## WORK TO COMPLETE:
Your answer must be an exact copy of the lines from the one holding "I need you to" through the last line of the entries below, with nothing added.

━━━ LISTED RECORDS ━━━

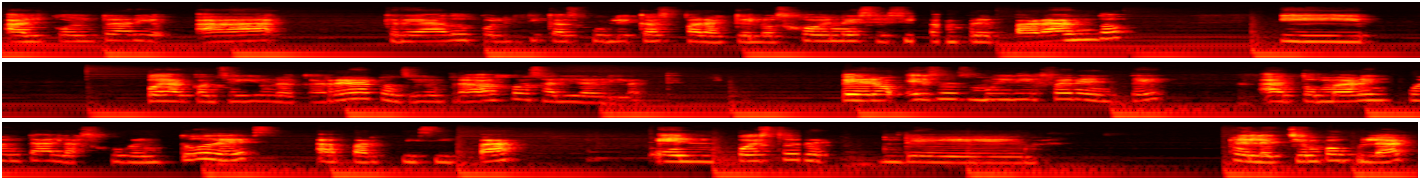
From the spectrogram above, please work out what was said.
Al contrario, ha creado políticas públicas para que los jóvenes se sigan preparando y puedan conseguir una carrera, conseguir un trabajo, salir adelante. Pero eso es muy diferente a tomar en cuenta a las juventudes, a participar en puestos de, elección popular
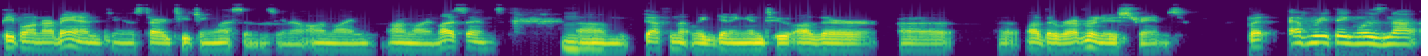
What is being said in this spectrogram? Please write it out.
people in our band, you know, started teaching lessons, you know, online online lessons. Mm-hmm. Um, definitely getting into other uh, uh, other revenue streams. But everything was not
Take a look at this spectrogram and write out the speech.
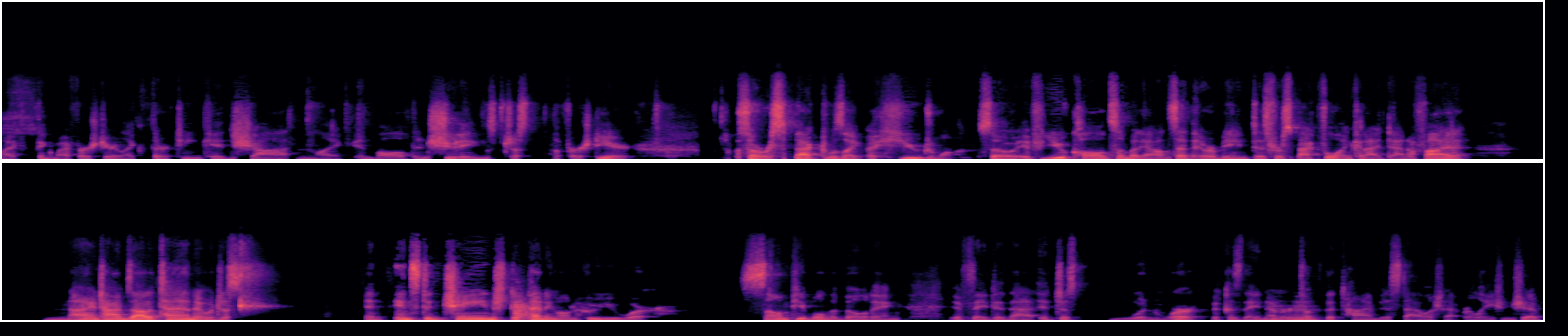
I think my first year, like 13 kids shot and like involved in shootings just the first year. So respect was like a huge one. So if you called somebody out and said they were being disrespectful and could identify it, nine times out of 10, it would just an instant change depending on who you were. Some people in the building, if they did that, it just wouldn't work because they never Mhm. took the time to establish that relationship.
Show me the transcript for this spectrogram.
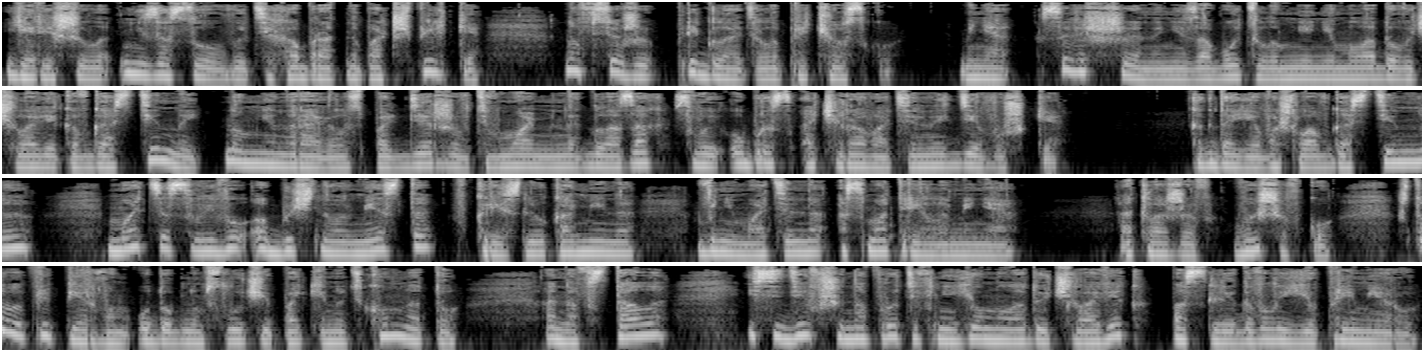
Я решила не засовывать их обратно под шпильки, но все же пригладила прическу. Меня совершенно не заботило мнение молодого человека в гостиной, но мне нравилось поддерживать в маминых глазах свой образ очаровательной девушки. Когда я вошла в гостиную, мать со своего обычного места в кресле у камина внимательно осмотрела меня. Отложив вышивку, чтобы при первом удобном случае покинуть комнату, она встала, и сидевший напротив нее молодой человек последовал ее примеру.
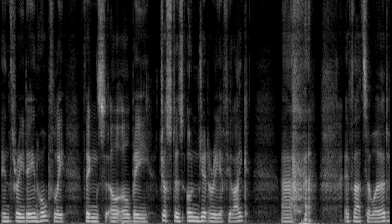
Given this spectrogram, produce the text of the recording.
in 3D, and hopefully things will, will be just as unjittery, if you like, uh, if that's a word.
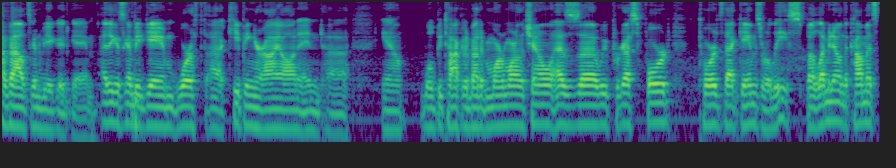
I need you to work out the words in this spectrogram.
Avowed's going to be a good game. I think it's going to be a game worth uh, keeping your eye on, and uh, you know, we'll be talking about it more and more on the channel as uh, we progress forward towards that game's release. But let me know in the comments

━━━

## RESULT:
I need you to work out the words in this spectrogram.
Avowed's going to be a good game. I think it's going to be a game worth uh, keeping your eye on, and uh, you know, we'll be talking about it more and more on the channel as uh, we progress forward towards that game's release. But let me know in the comments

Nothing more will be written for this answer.